Task: The line containing "Interpret this spectrogram" and every line after it, through the end of the records below, are to be reproduced exactly, with the pictures left out.

Saved entries:
################

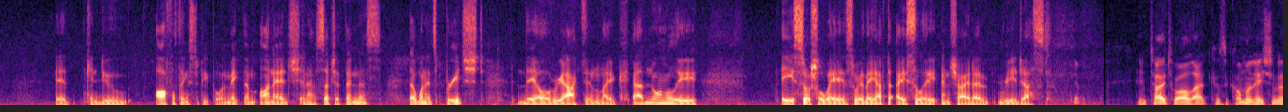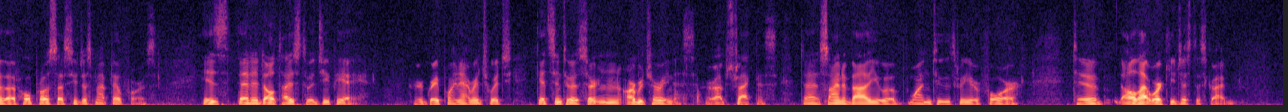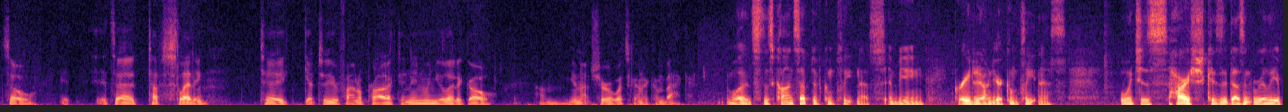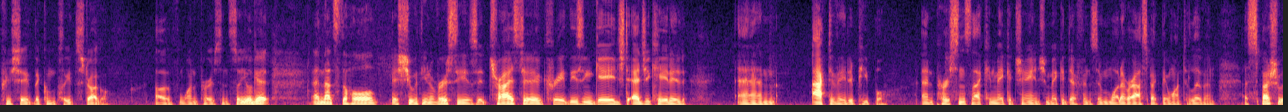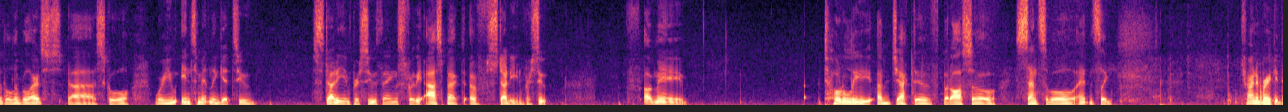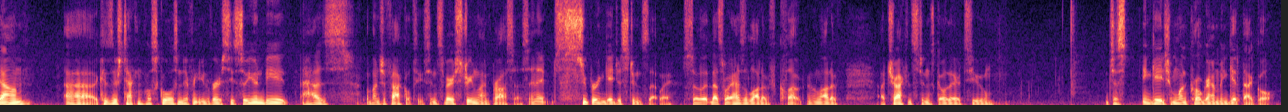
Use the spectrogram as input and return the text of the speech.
It can do awful things to people and make them on edge and have such a thinness that when it's breached, they'll react in like abnormally asocial ways where they have to isolate and try to readjust. And tied to all that, because the culmination of that whole process you just mapped out for us, is that it all ties to a GPA, or a grade point average, which gets into a certain arbitrariness or abstractness to assign a value of one, two, three, or four to all that work you just described. So it, it's a tough sledding to get to your final product, and then when you let it go, um, you're not sure what's going to come back. Well, it's this concept of completeness and being graded on your completeness, which is harsh because it doesn't really appreciate the complete struggle of one person. So you'll get, and that's the whole issue with university is it tries to create these engaged, educated, and activated people and persons that can make a change and make a difference in whatever aspect they want to live in, especially with a liberal arts uh, school where you intimately get to study and pursue things for the aspect of study and pursuit from a totally objective but also sensible and it's like trying to break it down because uh, there's technical schools in different universities so UNB has a bunch of faculties, and it's a very streamlined process, and it super engages students that way. So that's why it has a lot of clout, and a lot of attracted students go there to just engage in one program and get that goal.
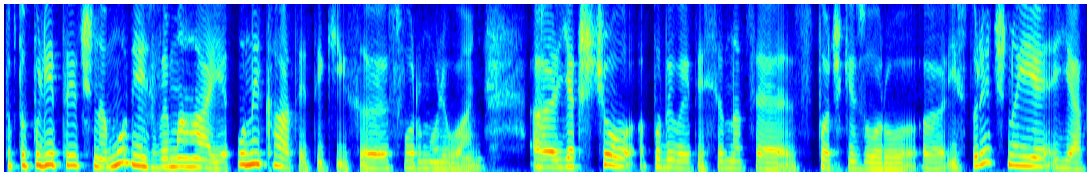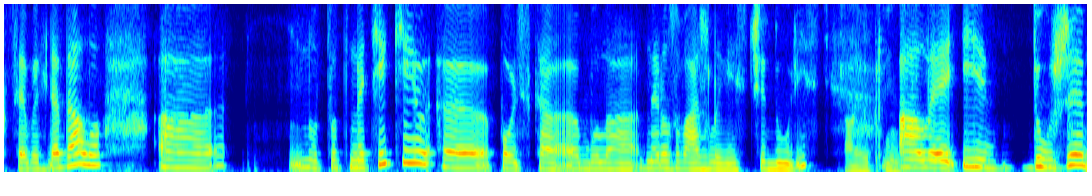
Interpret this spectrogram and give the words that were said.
Тобто політична мудрість вимагає уникати таких е, сформулювань. Е, Якщо подивитися на це з точки зору е, історичної, як це виглядало, е, ну тут не тільки е, польська була нерозважливість чи дурість, Але але і дуже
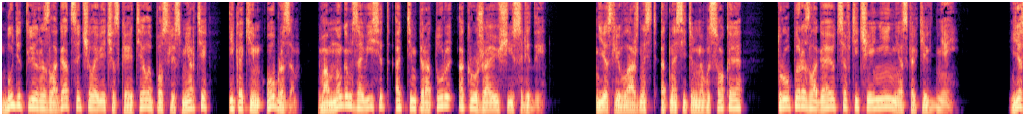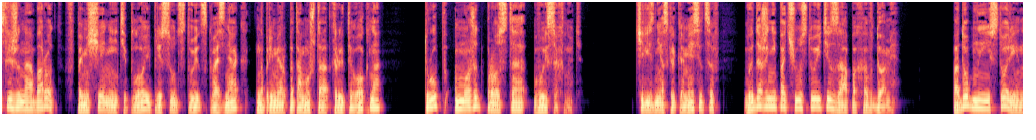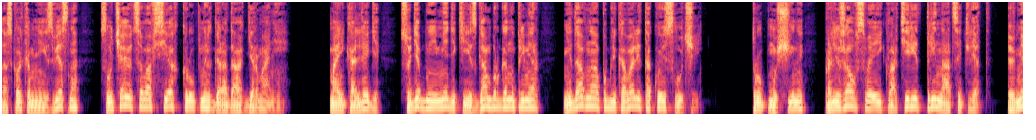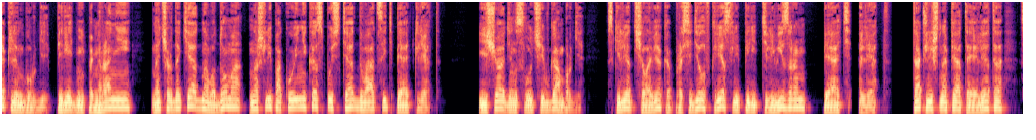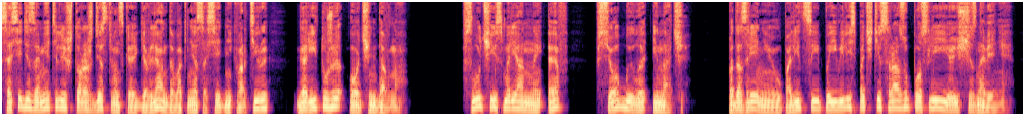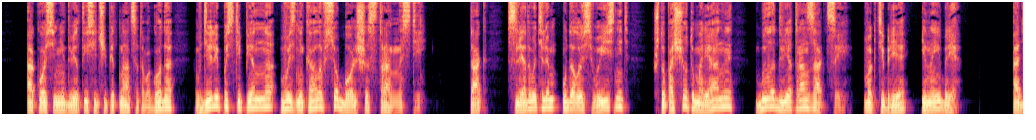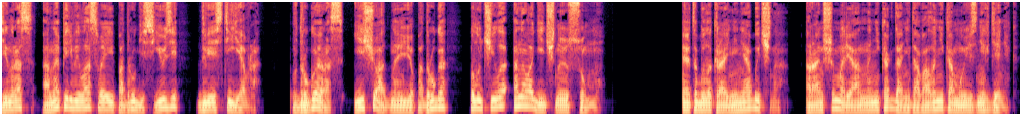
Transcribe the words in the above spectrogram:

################

Reply to the task:
Interpret this spectrogram and give the words that were said.
Тобто політична мудрість вимагає уникати таких е, сформулювань. Е, Якщо подивитися на це з точки зору е, історичної, як це виглядало, е, ну тут не тільки е, польська була нерозважливість чи дурість, Але але і дуже
Transcribe the words in the above spectrogram:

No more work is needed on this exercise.